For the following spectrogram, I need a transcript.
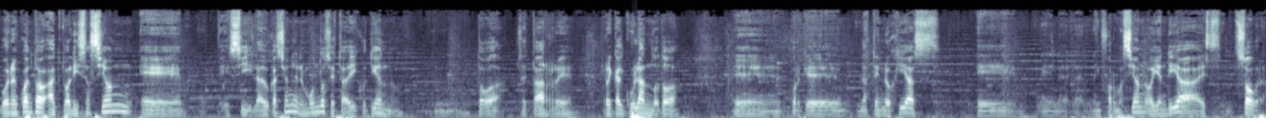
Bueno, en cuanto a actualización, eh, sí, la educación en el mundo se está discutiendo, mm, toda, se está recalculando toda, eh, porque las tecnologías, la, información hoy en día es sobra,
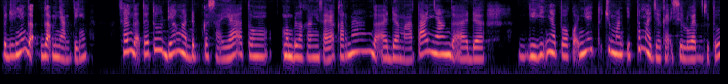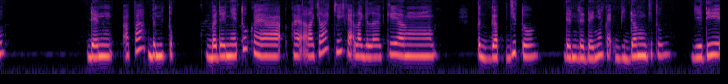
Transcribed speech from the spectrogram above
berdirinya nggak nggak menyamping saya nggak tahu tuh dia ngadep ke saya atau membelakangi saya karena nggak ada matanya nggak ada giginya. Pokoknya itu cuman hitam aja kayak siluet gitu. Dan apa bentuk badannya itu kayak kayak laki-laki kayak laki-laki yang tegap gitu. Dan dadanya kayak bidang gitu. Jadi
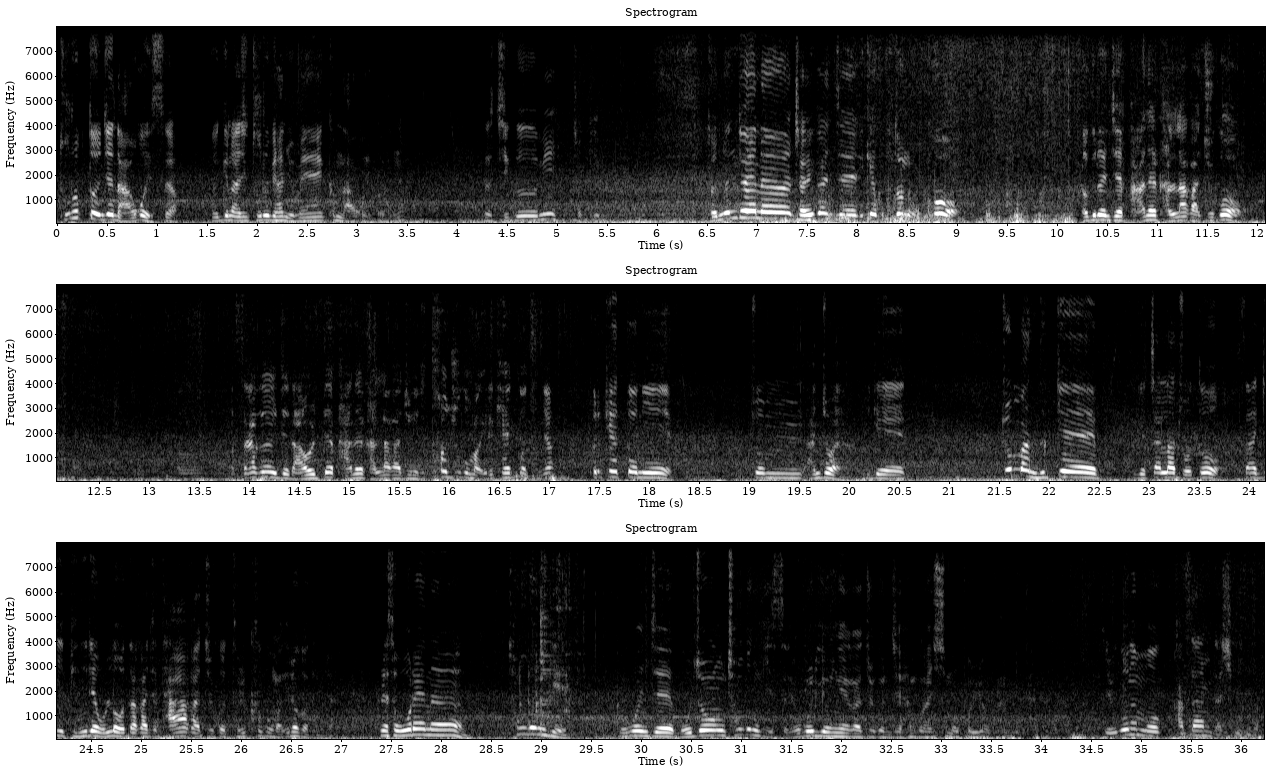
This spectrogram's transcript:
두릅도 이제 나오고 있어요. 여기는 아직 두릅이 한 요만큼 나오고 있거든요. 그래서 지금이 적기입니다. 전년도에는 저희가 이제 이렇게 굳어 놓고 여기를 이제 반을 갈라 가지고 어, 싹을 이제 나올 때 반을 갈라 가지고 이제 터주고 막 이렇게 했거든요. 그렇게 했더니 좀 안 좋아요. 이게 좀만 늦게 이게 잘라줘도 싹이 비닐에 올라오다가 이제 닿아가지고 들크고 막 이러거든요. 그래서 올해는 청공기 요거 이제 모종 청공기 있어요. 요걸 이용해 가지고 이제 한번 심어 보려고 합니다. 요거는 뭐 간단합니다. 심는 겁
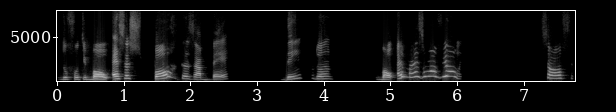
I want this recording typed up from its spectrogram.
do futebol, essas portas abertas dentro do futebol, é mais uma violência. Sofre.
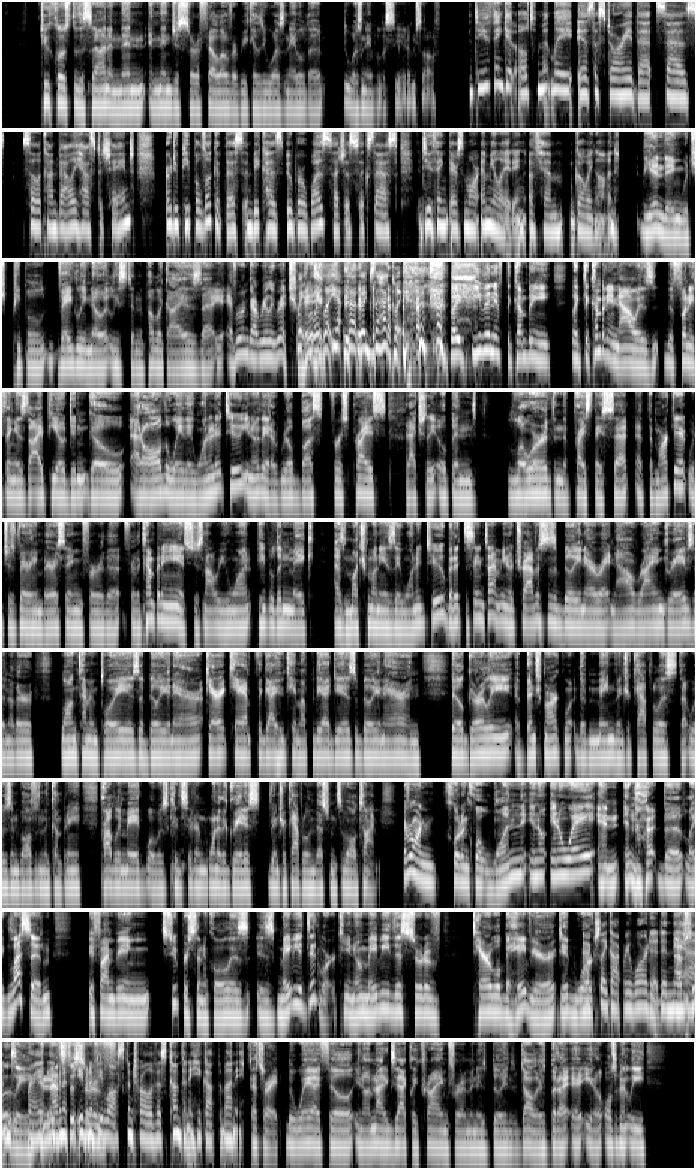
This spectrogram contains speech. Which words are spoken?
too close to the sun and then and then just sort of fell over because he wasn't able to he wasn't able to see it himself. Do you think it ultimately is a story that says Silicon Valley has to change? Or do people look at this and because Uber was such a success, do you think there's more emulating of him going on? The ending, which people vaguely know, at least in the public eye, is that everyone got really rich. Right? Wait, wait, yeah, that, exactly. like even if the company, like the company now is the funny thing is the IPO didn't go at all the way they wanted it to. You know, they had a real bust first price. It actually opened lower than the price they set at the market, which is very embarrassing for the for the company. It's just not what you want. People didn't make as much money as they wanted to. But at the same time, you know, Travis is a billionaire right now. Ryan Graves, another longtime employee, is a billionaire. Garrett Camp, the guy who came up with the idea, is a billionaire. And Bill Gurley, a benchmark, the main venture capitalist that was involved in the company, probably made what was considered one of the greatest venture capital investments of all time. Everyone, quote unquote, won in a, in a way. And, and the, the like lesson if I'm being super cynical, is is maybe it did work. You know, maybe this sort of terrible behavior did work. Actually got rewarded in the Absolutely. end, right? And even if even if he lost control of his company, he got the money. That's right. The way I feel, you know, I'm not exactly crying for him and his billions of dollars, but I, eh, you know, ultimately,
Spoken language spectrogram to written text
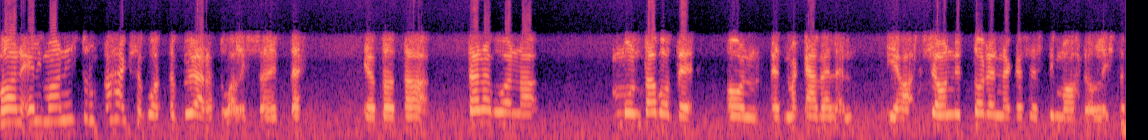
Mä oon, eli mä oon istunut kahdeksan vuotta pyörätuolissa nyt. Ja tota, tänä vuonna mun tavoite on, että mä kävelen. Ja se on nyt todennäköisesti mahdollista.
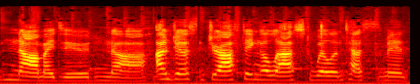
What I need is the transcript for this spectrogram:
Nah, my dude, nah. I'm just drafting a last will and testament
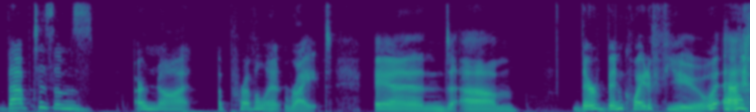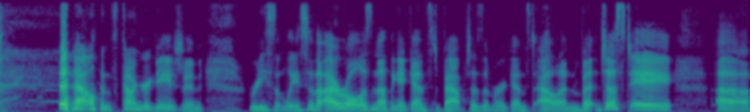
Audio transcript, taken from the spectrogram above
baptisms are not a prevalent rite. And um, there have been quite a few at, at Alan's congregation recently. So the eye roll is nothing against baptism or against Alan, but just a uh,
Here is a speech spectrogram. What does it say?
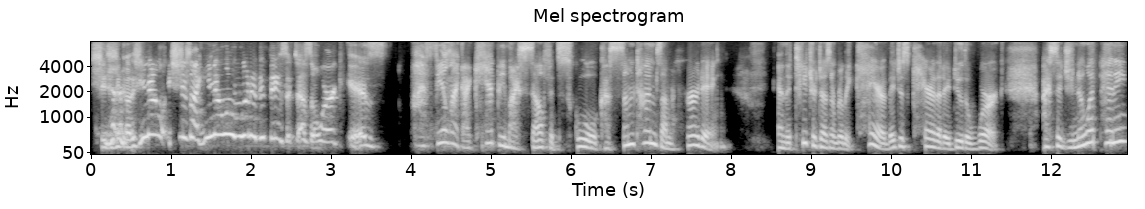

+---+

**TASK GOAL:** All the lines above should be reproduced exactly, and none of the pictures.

**SOLUTION FOR THIS EXERCISE:**
For the following spectrogram, I need a transcript.
Bueno, en cuanto a actualización, eh, sí, la educación en el mundo se está discutiendo, mm, toda, se está recalculando toda, eh, porque las tecnologías, la, información hoy en día es sobra,
Transcribed speech from the spectrogram above
berdirinya nggak nggak menyamping saya nggak tahu tuh dia ngadep ke saya atau membelakangi saya karena nggak ada matanya nggak ada giginya. Pokoknya itu cuman hitam aja kayak siluet gitu. Dan apa bentuk badannya itu kayak kayak laki-laki kayak laki-laki yang tegap gitu. Dan dadanya kayak bidang gitu. Jadi
This spectrogram's transcript:
두릅도 이제 나오고 있어요. 여기는 아직 두릅이 한 요만큼 나오고 있거든요. 그래서 지금이 적기입니다. 전년도에는 저희가 이제 이렇게 굳어 놓고 여기를 이제 반을 갈라 가지고 어, 싹을 이제 나올 때 반을 갈라 가지고 이제 터주고 막 이렇게 했거든요. 그렇게 했더니 좀 안 좋아요. 이게 좀만 늦게 이게 잘라줘도 싹이 비닐에 올라오다가 이제 닿아가지고 들크고 막 이러거든요. 그래서 올해는 청공기 요거 이제 모종 청공기 있어요. 요걸 이용해 가지고 이제 한번 심어 보려고 합니다. 요거는 뭐 간단합니다. 심는 겁
I want this recording typed up from its spectrogram.
do futebol, essas portas abertas dentro do futebol, é mais uma violência. Sofre.
This spectrogram contains speech. Which words are spoken?
too close to the sun and then and then just sort of fell over because he wasn't able to he wasn't able to see it himself. Do you think it ultimately is a story that says Silicon Valley has to change? Or do people look at this and because Uber was such a success, do you think there's more emulating of him going on? The ending, which people vaguely know, at least in the public eye, is that everyone got really rich. Right? Wait, wait, yeah, that, exactly. like even if the company, like the company now is the funny thing is the IPO didn't go at all the way they wanted it to. You know, they had a real bust first price. It actually opened lower than the price they set at the market, which is very embarrassing for the for the company. It's just not what you want. People didn't make as much money as they wanted to. But at the same time, you know, Travis is a billionaire right now. Ryan Graves, another longtime employee, is a billionaire. Garrett Camp, the guy who came up with the idea, is a billionaire. And Bill Gurley, a benchmark, the main venture capitalist that was involved in the company, probably made what was considered one of the greatest venture capital investments of all time. Everyone, quote unquote, won in a, in a way. And, and the, the like lesson if I'm being super cynical, is is maybe it did work. You know, maybe this sort of terrible behavior did work. Actually got rewarded in the Absolutely. end, right? And even if even if he lost control of his company, he got the money. That's right. The way I feel, you know, I'm not exactly crying for him and his billions of dollars, but I, eh, you know, ultimately,
Spoken language spectrogram to written text
Mä oon, eli mä oon istunut kahdeksan vuotta pyörätuolissa nyt. Ja tota, tänä vuonna mun tavoite on, että mä kävelen. Ja se on nyt todennäköisesti mahdollista.
What I need is the transcript for this spectrogram:
Nah, my dude, nah. I'm just drafting a last will and testament
Audio transcript, taken from the spectrogram above
baptisms are not a prevalent rite. And um, there have been quite a few at, at Alan's congregation recently. So the eye roll is nothing against baptism or against Alan, but just a uh,
Here is a speech spectrogram. What does it say?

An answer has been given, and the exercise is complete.